A jury has convicted a Davenport man of attempted murder for shooting a woman in the head.
Vincent Salvatory Brocato, 40, was also convicted of domestic abuse, an aggravated misdemeanor.
Brocato was arrested in February after his former girlfriend, ME Kahler, was found on Feb. 17 with a gunshot wound during a welfare check in the 1400 block of Main Street, Davenport.
Kahler was treated on scene, transported to Genesis Medical Center East, Davenport, and later airlifted to Iowa City for treatment of life-threatening injuries, police said.
State's Attorney Mike Walton said in his closing statements that Kahler, who was shot in the head, had permanent brain damage and was partially paralyzed. Because of the brain damage, Kahler has been unable to answer many questions about the shooting.
"ME didn't die, but she will never ever have a normal life," Walton said. "Do you think if ME could sit here and tell you what happened to her, she wouldn't be here?"
At trial, prosecutors said Kahler had come over that night to retrieve her things as the two were in the process of breaking up. Walton showed a text message conversation between Brocato and a friend in which Brocato wrote angrily about Kahler and threatened to hurt her. Walton said Brocato shot Kahler that night and then called his aunt on the phone and walked around Davenport for an hour or more before going to the police department to ask them to check on his apartment.
Defense attorney Michael Motto argued in his closing statement that the prosecution had not proven their claims beyond a reasonable doubt, focusing on a phone call that may have placed Kahler in the apartment above Brocato's within a minute of when Brocato called his aunt. Motto said that meant Brocato wouldn't have had time to shoot Kahler before making the call, and someone else would have had to shoot her. The call hadn't come from Kahler's phone, but rather the phone of the upstairs neighbor, who testified during the trial that Kahler had used his phone to call Brocato.
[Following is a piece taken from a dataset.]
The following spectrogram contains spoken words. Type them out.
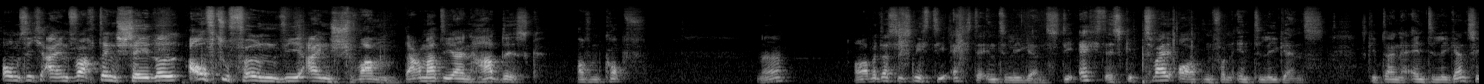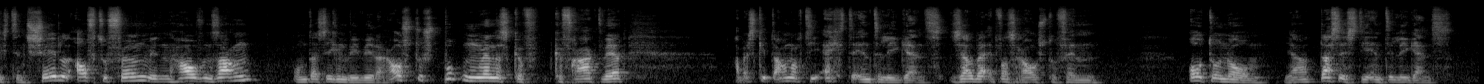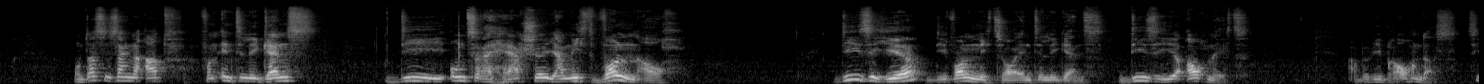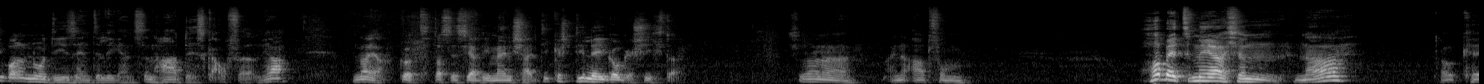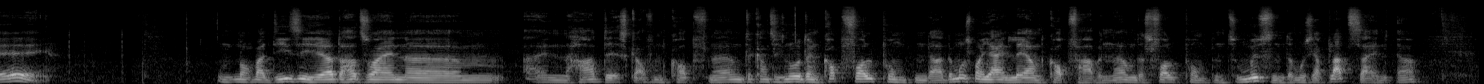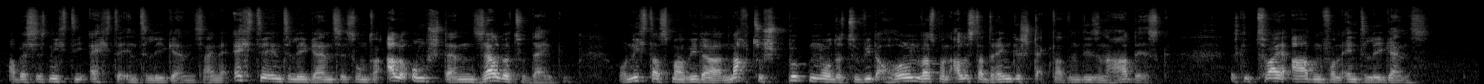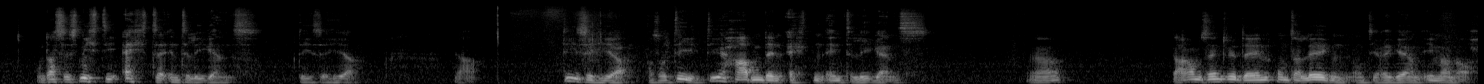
um sich einfach den Schädel aufzufüllen wie ein Schwamm. Darum hatte er ein Harddisk auf dem Kopf. Ne? Aber das ist nicht die echte Intelligenz. Die echte, es gibt zwei Orten von Intelligenz. Es gibt eine Intelligenz, sich den Schädel aufzufüllen mit einem Haufen Sachen, um das irgendwie wieder rauszuspucken, wenn es gefragt wird. Aber es gibt auch noch die echte Intelligenz, selber etwas rauszufinden. Autonom, ja, das ist die Intelligenz. Und das ist eine Art von Intelligenz, die unsere Herrscher ja nicht wollen auch. Diese hier, die wollen nicht zur Intelligenz. Diese hier auch nicht. Aber wir brauchen das. Sie wollen nur diese Intelligenz, den Harddisk auffüllen, ja? Naja, gut, das ist ja die Menschheit, die, die Lego-Geschichte. So eine, eine Art von Hobbit-Märchen, na? Okay. Und nochmal diese hier, da hat so ein, ähm, ein Harddisk auf dem Kopf. Ne? Und da kann sich nur den Kopf vollpumpen. Da. da muss man ja einen leeren Kopf haben, ne? um das vollpumpen zu müssen. Da muss ja Platz sein. Ja? Aber es ist nicht die echte Intelligenz. Eine echte Intelligenz ist unter allen Umständen selber zu denken. Und nicht das mal wieder nachzuspucken oder zu wiederholen, was man alles da drin gesteckt hat in diesen Harddisk. Es gibt zwei Arten von Intelligenz. Und das ist nicht die echte Intelligenz, diese hier. Ja, diese hier, also die, die haben den echten Intelligenz. Ja. Darum sind wir denen unterlegen und die regieren immer noch.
Walton in his rebuttal said there was no proof the call had been made by Kahler herself, and no one else could have gotten into the apartment to shoot Kahler after Brocato left, since he had the only key and the door was locked when police arrived later.
During the trial, the jury also heard testimony from the victim's mother and other witnesses, including police officers who investigated the case. They also saw video footage of interviews between Brocato and the police, and footage of Brocato arriving at the police station the night of the shooting.
Brocato is scheduled to be sentenced at 1:30 p.m. Nov. 10.